So, after the Chocolate Cheesecake a couple of weeks ago, the recipe that really got Michelle's attention is this Chocolate Meringue Truffle Cake. Altogether: Yum! The meringue base, rather than being airy and crunchy, it's more like a thin layer of chocolate marshmallow and how bad can that be? The dark chocolate truffle filling is rich and silky smooth. And instead of using rum as the flavouring, we used brandy; and the sole reason for that is because I'm running out of rum. The Brandy worked just fine. More than fine actually. To me, chocolate and brandy together is one of the tastes of Christmas and it's utterly heavenly. And just like other chocolate truffles, it needs a good coating of cocoa powder.

We demolished the cake at the office earlier and someone described the taste of the cake and I quote, "it's like I just died and gone to heaven"...

Note from Nigella: If you don't want to bother with the meringue fandango, you could crumble some bought meringue in a bowl, sprinkle with cocoa, mix well and then press into the base of the cake tin (much as you do with digestive crumbs when making a cheesecake). Pour the chocolate truffle mixture on top and refrigerate.

But to be honest, making the meringue base is not difficult at all, but I'll leave that to you...

hmm... which cake is next...
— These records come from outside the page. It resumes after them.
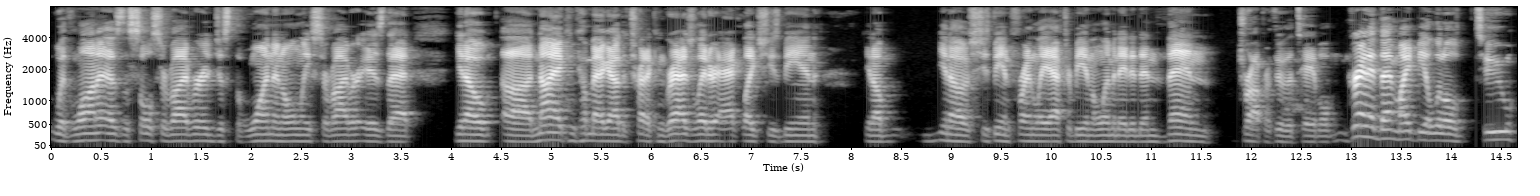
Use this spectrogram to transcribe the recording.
with Lana as the sole survivor, just the one and only survivor, is that you know uh, Nia can come back out to try to congratulate her, act like she's being, you know, you know she's being friendly after being eliminated, and then drop her through the table. Granted, that might be a little too,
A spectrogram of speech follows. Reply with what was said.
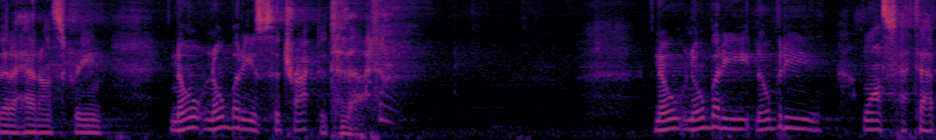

Chocolate Meringue Truffle Cake
Recipe by Nigella Lawson
For list of ingredients and instructions, click here.